They are also allowing buyers to pay in installments as an added incentive. This kind of business is popular in Vientiane, sparking new demand in the property market.
Managing Director of RentsBuy Co., Ltd. Mr Houmphan Sayalath told Vientiane Times on Friday it was hard to sell land in large lots these days as it was an unattractive proposition for local residents.
Only major investors can afford to buy large lots to use for factories, for example, and many of these are now putting their money into Special and Specific Economic Zones where they don’t need to invest in infrastructure development.
The economic slowdown in Laos over the past four or five years has driven down demand in the land market, particularly for large lots, and the market is not developing as anticipated.
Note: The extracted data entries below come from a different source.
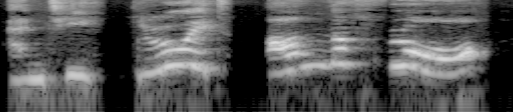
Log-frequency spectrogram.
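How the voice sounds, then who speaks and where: A woman's voice: extremely high pitch, sing-song, slow. A woman telling a story to young children as a puppet show, with simple phrasing and dramatic emphasis, addressing them directly.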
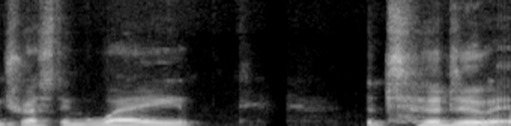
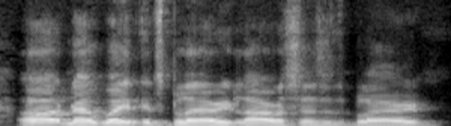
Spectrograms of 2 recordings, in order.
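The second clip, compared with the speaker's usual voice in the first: usual speaking voice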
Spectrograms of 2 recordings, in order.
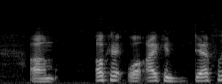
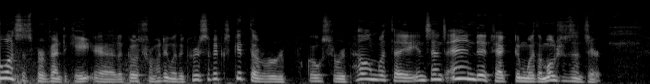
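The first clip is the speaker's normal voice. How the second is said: rushed, rattled off at breakneck speed. Welcoming everybody back, the speaker reads out a request, talking really fast. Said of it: "I'm going to talk really fast right now".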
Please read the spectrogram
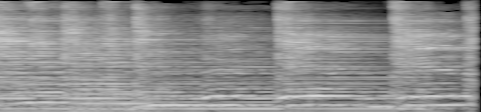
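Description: Acoustic guitar strummed steadily alongside a bowed fiddle playing long, sliding melody notes in a live acoustic duo.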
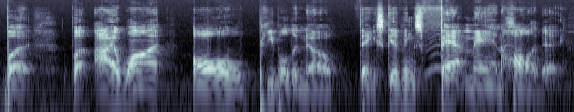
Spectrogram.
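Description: A man's voice: lowish voice, fairly even intonation, slow. A man hosting a crude comedy podcast, swearing freely, joking and laughing often as he riffs. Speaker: podcast host.

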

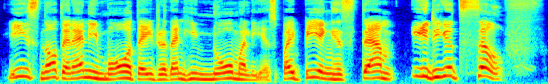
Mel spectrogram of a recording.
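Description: A woman's voice: a little high, lively intonation, takes it slowly, no echo, clean studio sound. A woman doing a drawling, sardonic male demon. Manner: drawling, hissing, sulky.

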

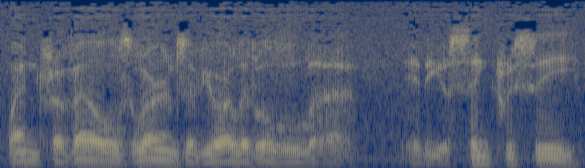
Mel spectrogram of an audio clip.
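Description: An actor playing a suave, menacing male thief who calmly blackmails a woman, in a 1970s radio drama. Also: a bass voice, slight background noise, exaggerated voice. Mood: coolly persuasive. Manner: smooth, unhurried, coolly persuasive. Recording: dull old radio broadcast.

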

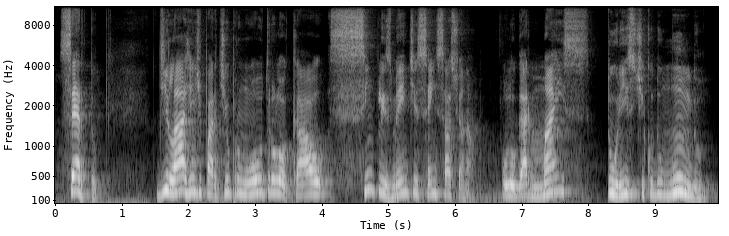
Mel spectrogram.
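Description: A man's voice: high voice, slow pace, vocal fry. A man, hosting a learning channel and chatting casually to viewers about a trip. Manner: relaxed, chatty, with frequent tag questions. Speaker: host of a Portuguese-learning channel. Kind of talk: casual travel storytelling to viewers.

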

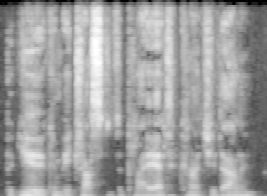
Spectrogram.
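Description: An actor playing a cynical dead husband who mocks his widow in a warm, controlled, lilting voice. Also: rumbling low, huge pitch swings, normal speed, vocal fry, slightly rough, full character voice. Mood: mocking. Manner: sardonic, taunting. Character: mocking dead husband, middle-aged man, cynical.

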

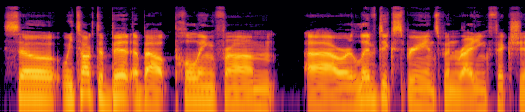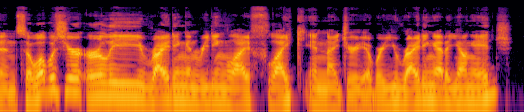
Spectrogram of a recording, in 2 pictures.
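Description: Bright-voiced male interviewer, close and dry. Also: mid-range voice, moderate pace, hardly any pauses, no echo. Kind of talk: casual interview questions.

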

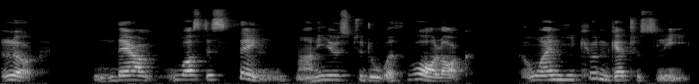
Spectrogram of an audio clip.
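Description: A woman voicing an awkward, gruffly caring man with a drawling, hesitant delivery in a story reading. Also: medium pitch, slow pace, far from the mic.

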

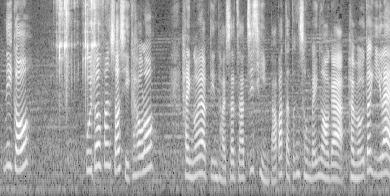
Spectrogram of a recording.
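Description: An actress in a Cantonese radio drama playing a naive, eager young radio intern, earnest and chatty, with a Hong Kong accent. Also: female voice, fairly high pitch, lively intonation, quick pace, over music, natural voice. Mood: bright, curious.

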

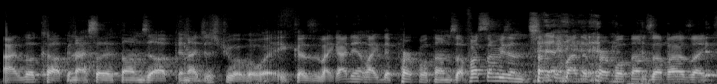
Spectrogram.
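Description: A man's voice: fairly low pitch, fast, few pauses, reverberant. A young man from Haiti, a guest in a casual interview, talking easily with many fillers and frequent laughs.

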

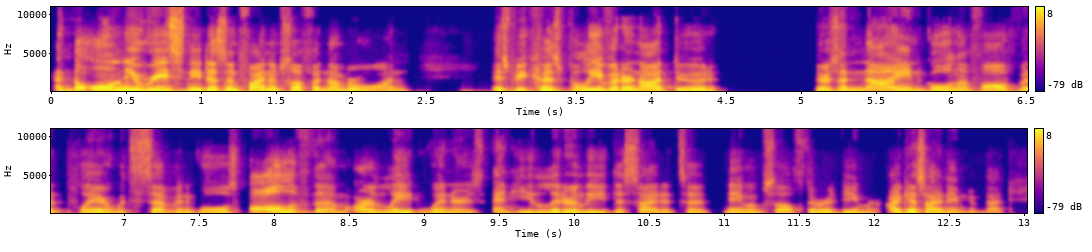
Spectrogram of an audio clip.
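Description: A man co-hosting a football podcast, rattling off his points at a fast clip. He gets animated and laughs often as he argues his case. His voice sounds dry and close to the mic. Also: on the high side, no room sound. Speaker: podcast co-host. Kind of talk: casual sports chat.

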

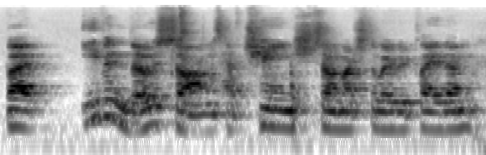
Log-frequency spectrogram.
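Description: A man's voice: mid-range voice, unhurried, a bit bright, a little hiss or hum. A man in his thirties, a band musician and booker, chatting casually in an interview with frequent fillers and restarts. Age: 30s. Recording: roomy echo, far from mic.

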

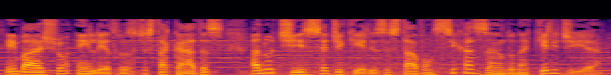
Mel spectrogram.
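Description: Deep, animated male radio drama narrator. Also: moderate pace. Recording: dull lo-fi audio, music underneath.

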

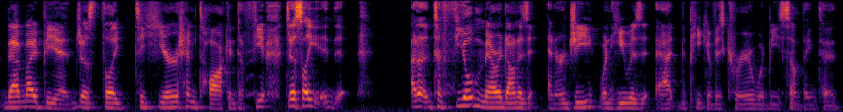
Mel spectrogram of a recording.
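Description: A man with a medium-pitched voice in relaxed conversation about football. He co-hosts a podcast and tends to think aloud, with halting, informal phrasing. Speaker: podcast co-host. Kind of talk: casual football chat.

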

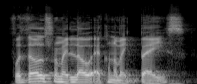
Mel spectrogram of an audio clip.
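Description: A man's voice: lowish voice, brisk, a bit bright. A male podcast host who reads a scripted introduction, then asks casual questions, often repeating words and saying "fair enough".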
The sluggishness of the market has been noticeable since the government encountered budgetary tensions over the past five years.
The slowdown may also be linked to the country’s lower economic growth, which was recorded at 7.02 percent this year. In 2013, the economy grew by 8.3 percent.
Mr Houmphan observed that ‘land for sale’ signs can be erected for a year or more but most landowners are still unable to find buyers.
The land market in prime locations in the city centre is also saturated since the authorities built roads in different parts of the capital. Many more people and businesses have moved to the suburbs, which are not far from the city centre.
There is even greater demand for cheaper, smaller land plots as more people move to the capital.
One resident from Donenoun village in Xaythany district said she bought a 20m x 20m plot in the Tha-ngone area at a cost of 40 million kip.
She knew it was some way from the city centre but said she had no choice as she couldn’t afford to buy land any closer in.
The price of land offered for sale is still high in the city centre, which discourages people from purchasing it for business purposes. For instance, one plot on Samsenthai Road is up for sale at the optimistic price of US$4,000 (about 32 million kip) per square metre.
Of course, some people buy land in the suburbs in the hope that they will make a fat profit later on.
But those who offer land for sale without allocation of plots, road access or allowing payment in installments may struggle to make a sale because these days few people are interested in buying it.